1985 W.T. Watson hypothesized that smaller transplanted trees could quickly surpass in size larger transplanted trees. This was based upon estimates and modeling and assuming equal rate of growth of roots for small and large trees, but not much science. This has been passed on as gospel, both in the classroom, and in the industry. But science does not bear this out.
The time for roots to re-establish depends upon the size of the root-ball harvested, soil preparation, and aftercare. Root elongation in the northern states ranges from 11.8 to 23 inches per year (Coutts, 1983; Gilman 1988, and Watson et all 1986). So it is that the root ball diameter can increase at least 4 feet per year, and become the size of the canopy diameter within 2-3 years.
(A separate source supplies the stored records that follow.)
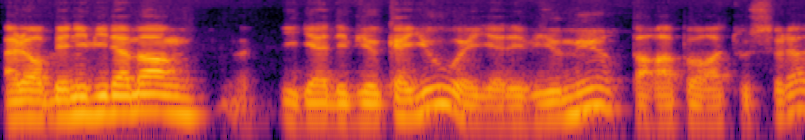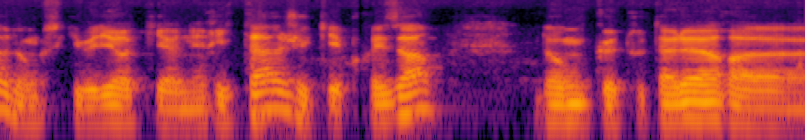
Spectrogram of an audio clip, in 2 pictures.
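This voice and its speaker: In a southern French accent, a man with a very deep, low pitch speaks with lively intonation. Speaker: university vice-president and geologist. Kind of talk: presentation to students. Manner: hesitant, many fillers.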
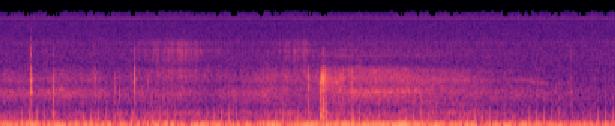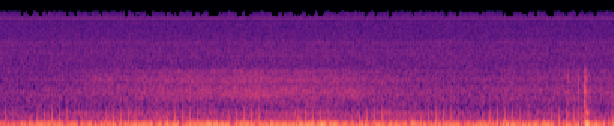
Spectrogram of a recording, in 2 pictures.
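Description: Airflow of paraglider flight buffeting the action camera's microphone: a steady, rumbling wind noise. A few sharp clicks come in the first two seconds, and a louder click about four seconds in.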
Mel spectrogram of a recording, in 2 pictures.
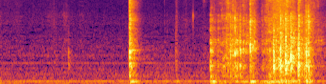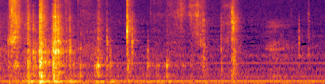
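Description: Paper trimmer cutting a strip of cardstock. A sharp click about a second in, then the blade runs down the rail in a scratchy swish lasting about a second, which is the loudest sound. A few light clicks and taps follow as the card is shifted.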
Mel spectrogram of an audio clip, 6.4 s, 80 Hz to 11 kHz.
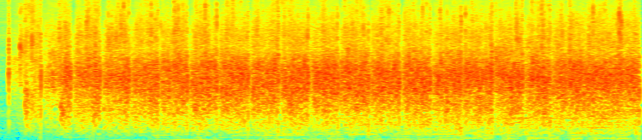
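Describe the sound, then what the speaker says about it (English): Dense audience applause fills a conference hall after a presentation at a 2016 Oregon healthcare event. It starts abruptly, then holds steady and loud throughout with no talk over it. "Let's give them a round of applause."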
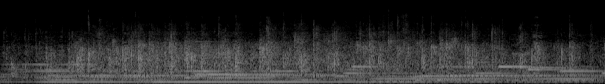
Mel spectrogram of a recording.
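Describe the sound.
A church audience applauds in a sustained, even stream of clapping, with steady held musical tones running underneath.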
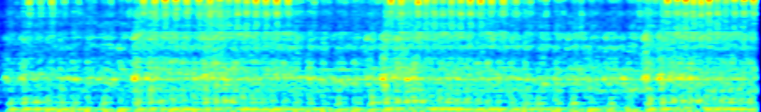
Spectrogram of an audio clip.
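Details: Royal Enfield Himalayan single-cylinder idling: light, quick metallic tick on each beat; suspected timing chain noise, not confirmed.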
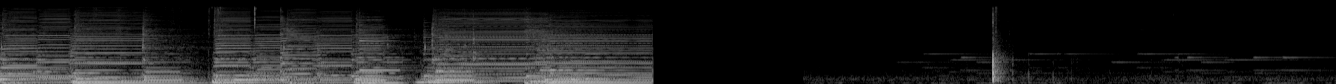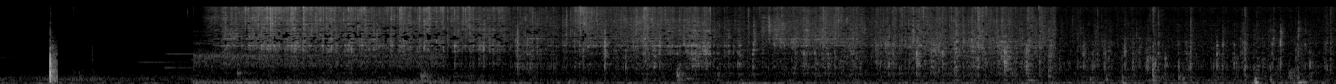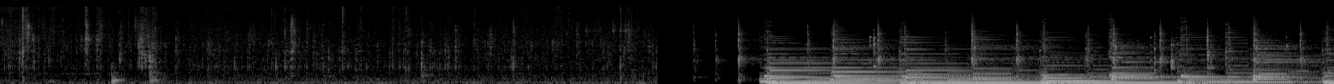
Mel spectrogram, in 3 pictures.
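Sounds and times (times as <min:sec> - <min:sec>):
cleaver chopping onto board: 0:09.9 - 0:10.2
food sizzling in hot oil: 0:15.3 - 0:33.3.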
These rate of growth is without the benefits of modern root stimulation techniques.The time for roots to re-establish depends upon the size of the root-ball harvested as a proportion to the trunk diameter, soil preparation, and aftercare. Most studies were/are based upon ANSI standards, which are provide at best marginal root balls (a mere 9 inches of root ball per caliber inch of trunk). Times have changed since 1985. Big tree-spades of that day were usually 45 inch diamenter, and asked to perform heroic feats. Today are frequently much larger than 29 years ago. Tree spades now can deliver (4,000 lb to 12,000 lb root balls). And at Trees on Wheels our customary root-ball not 9 inches of root-ball per caliper inch, but 12-15 inches of root-ball per inch of trunk.
And These “studies” were performed before the following root stimulation principles were understood.
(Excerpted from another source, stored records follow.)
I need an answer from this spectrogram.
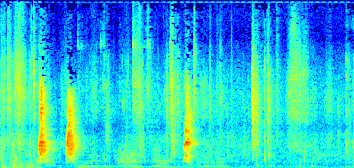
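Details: Chihuahua pups, seven weeks old, giving short, sharp, high-pitched yips: two close together near the start and another after two seconds, then fainter scattered squeaks over a low, rustling background.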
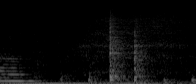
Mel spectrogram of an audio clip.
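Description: A steady, quiet hiss of food sizzling in a hot frying pan, with a couple of brief scraping clinks from stirring partway through and a faint low hum at the start.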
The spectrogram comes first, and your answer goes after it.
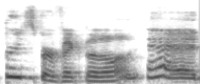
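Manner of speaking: a mother crying as she remembers seeing her stillborn son. Real, not acted. Crying while describing her son.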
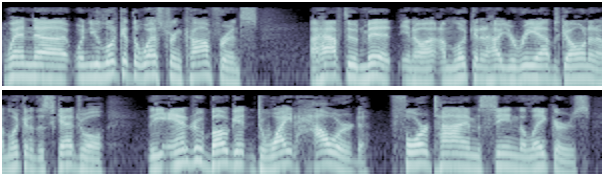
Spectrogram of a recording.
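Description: A man hosting sports radio speaks in a bright, fairly high voice that sounds a bit muffled and dry. His questions ramble along with plenty of restarts and fillers. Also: moderate pace, dry recording. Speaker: radio sports show host. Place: radio studio.

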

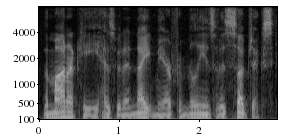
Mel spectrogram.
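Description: A man hosting a news show, reading a scripted introduction in a steady, formal way. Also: fairly low pitch, brisk. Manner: steady, formal read delivery.

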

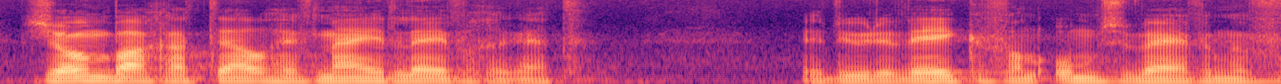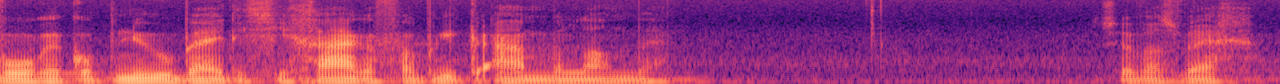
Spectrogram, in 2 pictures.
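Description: Guy acting old war survivor, low voice, grave and guilt-ridden, radio play, big echoey reverb. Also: flat delivery, close to an everyday voice. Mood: grave recollection. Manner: sombre, measured, short weighty phrases. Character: elderly male war survivor, grief-stricken, ashamed, plain-spoken. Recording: long hall-like reverb.

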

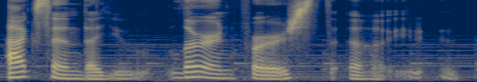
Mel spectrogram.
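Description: An interviewer asking warm, appreciative questions in easy conversation. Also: medium pitch, slow, gravelly, soft background music.

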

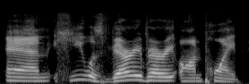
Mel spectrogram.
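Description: A man co-hosting a casual talk show, reading out shout-outs and announcements in a halting way as he searches for details. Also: on the high side, smooth, no room sound. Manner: halting, pausing to find names and details. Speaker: podcast co-host.

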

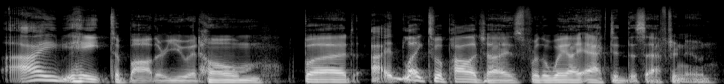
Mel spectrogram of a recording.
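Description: An American actor in a 1950s radio drama playing a bitter, sardonic male scriptwriter plotting murder, with a theatrical, deliberate delivery. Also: lowish voice, big pitch swings, a little mellow. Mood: pleading, restrained. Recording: vintage 1950s radio recording with music.

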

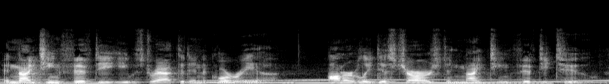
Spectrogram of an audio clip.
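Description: A man calmly telling the story of his grandfather's life in plain narration. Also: low-pitched, moderate pace. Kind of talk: personal family storytelling. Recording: slightly dull audio with music behind.

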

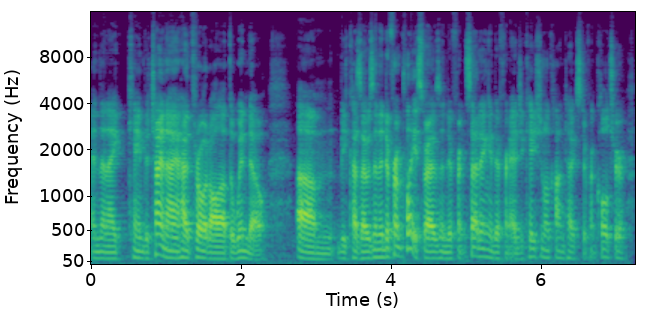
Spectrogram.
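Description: Deep-voiced hesitant male lecturer. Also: rapid-fire, a bit bright. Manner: hesitant, many fillers and restarts. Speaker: university lecturer. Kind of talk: casual academic podcast chat.

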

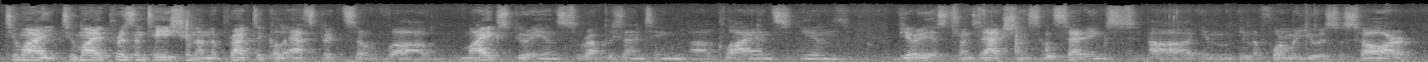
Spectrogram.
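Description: A man in his forties with a Russian-Ukrainian accent, giving a university lecture in a halting way, full of fillers and repeats. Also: mid-range voice, fairly even intonation. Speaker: guest lecturer. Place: lecture room. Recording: distant mic, room noise.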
Later Watson has changed his mind. Watson now concedes that The Struve study (2000) suggests that smaller trees will not outgrow the larger transplants, and now publishes that “Additional long term studies need to be conducted to determine how establishment rates of various sized trees affect the long term growth rates of transplanted trees”.
January–March 2005 15(1)WORKSHOP Influence of Tree Size on Transplant Establishment and Growth by W.Todd atsonwww.mich.gov/.../Influence_of_Tree_Size_on_Transplant_Establishment_Watson, 200
Because root growth is “pushed” by the photosynthesis of the existing canopy, it would seem larger canopies would accelerate root elongation. Some articles suggest this is not the case. However our larger root-balls, root stimulators, hereinafter described, deep roto-tilling, with the aftercare we suggest you can have a root mass that approximate the drip-line of your new tree in 2-3 years.